Niger Travel Warning
Issued by US Department of State
Apr 06, 2012
The Department of State continues to warn U.S. citizens of the risks of travel to Niger, and urges extreme caution due to increased kidnapping threats against Westerners. This replaces the Travel Warning for Niger dated August 5, 2011 to update information on security concerns.
Al-Qaida in the Lands of the Islamic Maghreb (AQIM), a terrorist group, continues its attempts to kidnap Westerners in Niger, including U.S. citizens, and has been successful in kidnapping Europeans in the region. On January 7, 2011, two French nationals were kidnapped in the capital city of Niamey.
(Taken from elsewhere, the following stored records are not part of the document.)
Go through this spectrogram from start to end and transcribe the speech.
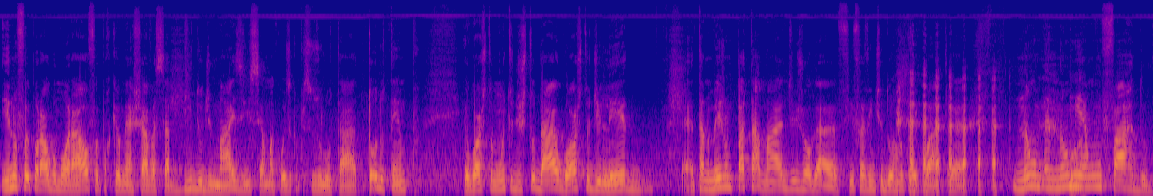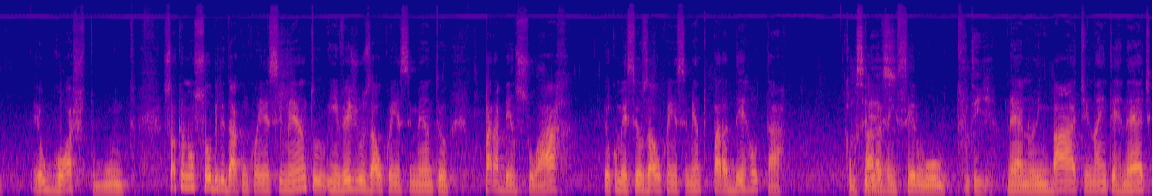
e não foi por algo moral, foi porque eu me achava sabido demais, e isso é uma coisa que eu preciso lutar todo o tempo. Eu gosto muito de estudar, eu gosto de ler, está é, no mesmo patamar de jogar FIFA 22 no Play 4. É. Não, não me é um fardo, eu gosto muito. Só que eu não soube lidar com conhecimento, em vez de usar o conhecimento para abençoar, eu comecei a usar o conhecimento para derrotar. Como seria para isso? vencer o outro. Entendi. Né? No embate, na internet,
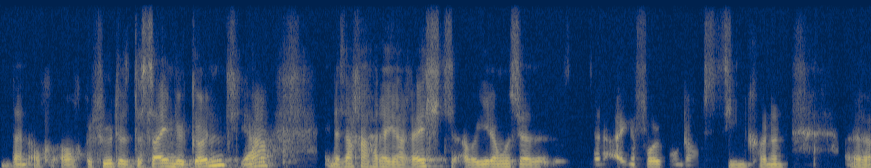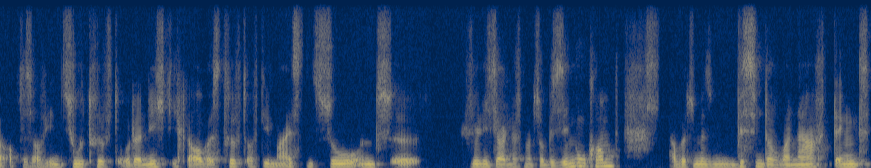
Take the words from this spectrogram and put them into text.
dann auch, auch geführt. Das sei ihm gegönnt, ja. In der Sache hat er ja recht, aber jeder muss ja seine eigene Folgerung daraus ziehen können, äh, ob das auf ihn zutrifft oder nicht. Ich glaube, es trifft auf die meisten zu und äh, ich will nicht sagen, dass man zur Besinnung kommt, aber zumindest ein bisschen darüber nachdenkt,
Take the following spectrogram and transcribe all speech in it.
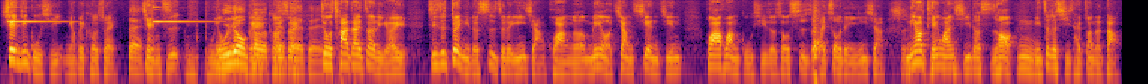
现金股息你要被课税，对减资你不用不用课税，对对就差在这里而已。其实对你的市值的影响反而没有像现金发放股息的时候市值还受点影响。你要填完息的时候，你这个息才赚得到。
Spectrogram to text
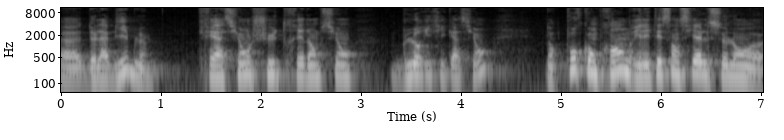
euh, de la Bible, création, chute, rédemption, glorification. Donc pour comprendre, il est essentiel, selon euh,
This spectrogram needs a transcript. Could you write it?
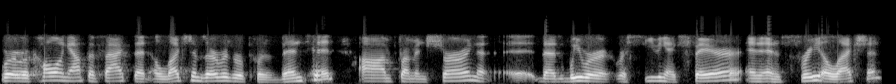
We're calling out the fact that election observers were prevented um, from ensuring that uh, that we were receiving a fair and, and free election,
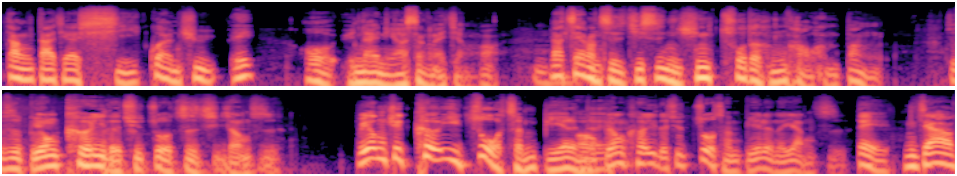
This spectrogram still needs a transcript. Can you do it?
让大家习惯去，哎，哦，原来你要上来讲话，那这样子其实你已经做得很好，很棒了。就是不用刻意的去做自己这样子，不用去刻意做成别人的，哦，不用刻意的去做成别人的样子。对，你只要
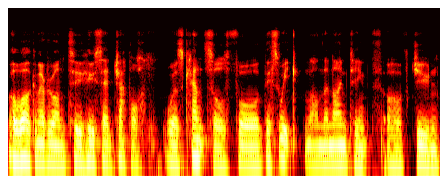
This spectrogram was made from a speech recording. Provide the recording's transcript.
Well, welcome everyone to Who Said Chapel was cancelled for this week on the 19th of June.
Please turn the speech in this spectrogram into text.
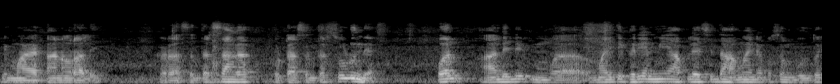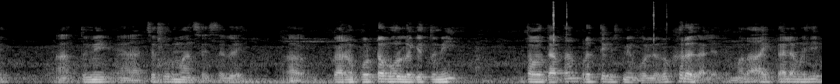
की माया कानावर आले खरं असेल तर सांगा खोटं असेल तर सोडून द्या. पण आलेली माहिती खरी आणि मी आपल्याशी दहा महिन्यापासून बोलतोय. आहे तुम्ही चतुर माणसं आहे सगळे. कारण खोटं बोललं की तुम्ही तेव्हा त्यात मी बोललेलो खरं झालेलं. मला ऐकायला म्हणजे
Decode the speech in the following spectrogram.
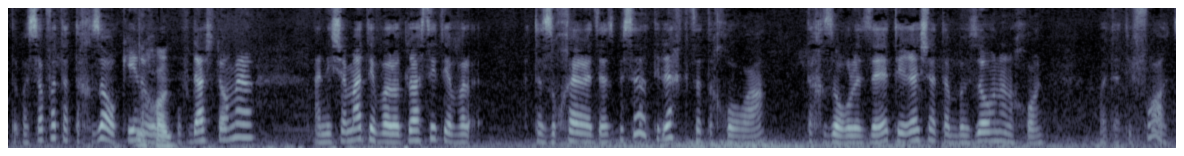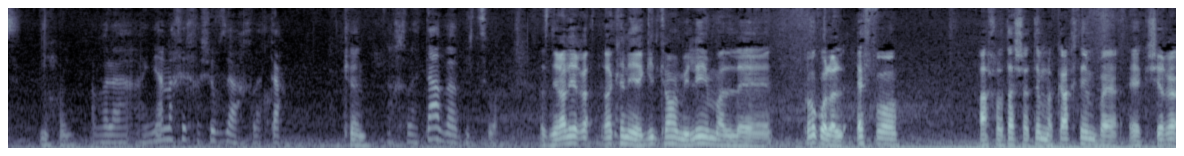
אתה בסוף אתה תחזור, כי הנה, נכון. עובדה שאתה אומר, אני שמעתי אבל עוד לא עשיתי, אבל אתה זוכר את זה, אז בסדר, תלך קצת אחורה, תחזור לזה, תראה שאתה בזון הנכון, ואתה תפרוץ. נכון. אבל העניין הכי חשוב זה ההחלטה. כן. ההחלטה והביצוע. אז נראה לי רק אני אגיד כמה מילים על, אה, קודם כל על איפה ההחלטה שאתם לקחתם בהקשר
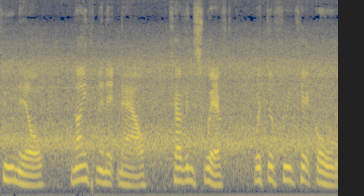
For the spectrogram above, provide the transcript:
2 0. Ninth minute now. Kevin Swift with the free kick goal.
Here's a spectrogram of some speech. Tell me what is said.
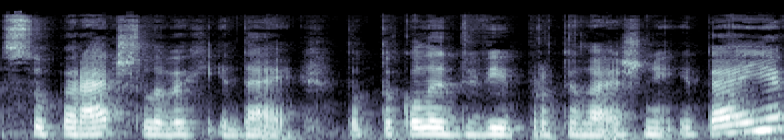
суперечливих ідей. Тобто, коли дві протилежні ідеї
They were found dead less than 24 hours later following a rescue attempt by French and Nigerien military forces. In September 2010, seven people, including five French citizens, a Togolese national, and a Malagasy citizen, were kidnapped by AQIM from the northern mining town of Arlit. Four French citizens are still being held hostage by AQIM. In April 2010, a French citizen and his Algerian driver were kidnapped. The Algerian was freed. AQIM claimed to have killed the French citizen in retaliation for the July attempted rescue operation conducted by Mauritanian and French military forces. In November 2009, heavily armed individuals attempted to kidnap U.S. Embassy officials in Tahoua. Although there have been no kidnappings in Niger since January 2011, the Department of State Worldwide Caution dated January 24, 2012, reminds U.S. citizens to maintain a high level of vigilance and to take appropriate steps to increase their security awareness when traveling in the region.
Because of the security threat, the U.S. Embassy in Niamey continues to restrict the travel of U.S. government employees and official visitors in the areas north of Niamey. The U.S. Embassy also continues to evaluate proposed travel and official and personal activities for employees, on a case-by-case basis, in consultation with Nigerien security authorities. Recently, the possibility of violence related to extremist and criminal groups filtering up from northern Nigeria has led the Nigerien government to recommend armed escorts for travel in far eastern Niger.
As a result of safety and security concerns, some organizations, including foreign companies, NGOs, and private aid organizations, have temporarily suspended operations in Niger or withdrawn some family members and/or staff.
Although the U.S. government places the highest priority on the safe recovery of kidnapped U.S. citizens, it is U.S. government policy not to make concessions to kidnappers.
The U.S. Embassy in Niamey strongly encourages U.S. citizens who travel to or remain in Niger despite this Travel Warning to enroll in Smart Travel Enrollment Program (STEP) so you can receive the most up-to-date security information. Please keep all of your information in STEP current. It is important when enrolling or updating information to include multiple phone numbers and email addresses to facilitate communication in the event of an emergency.
U.S. citizens should consult the Country Specific Information for Niger and the Worldwide Caution, both located on the Department of State's Bureau of Consular Affairs website. Follow us on Twitter and the Bureau of Consular Affairs page on Facebook as well. If you don't have internet access, current information on safety and security can also be obtained by calling 1-888-407-4747 toll-free in the United States and Canada or, for callers from other countries, a regular toll line at 1-202-501-4444. These numbers are available from 8:00 a.m. to 8:00 p.m. Eastern Time, Monday through Friday (except U.S. federal holidays).
The U.S. Embassy in Niamey is located on Rue des Ambassades. The Embassy's telephone number is (227) 20-72-26-61. You can contact the Embassy after-hours for emergencies at telephone: (227) 20-72-31-41. Click here to visit the Embassy website.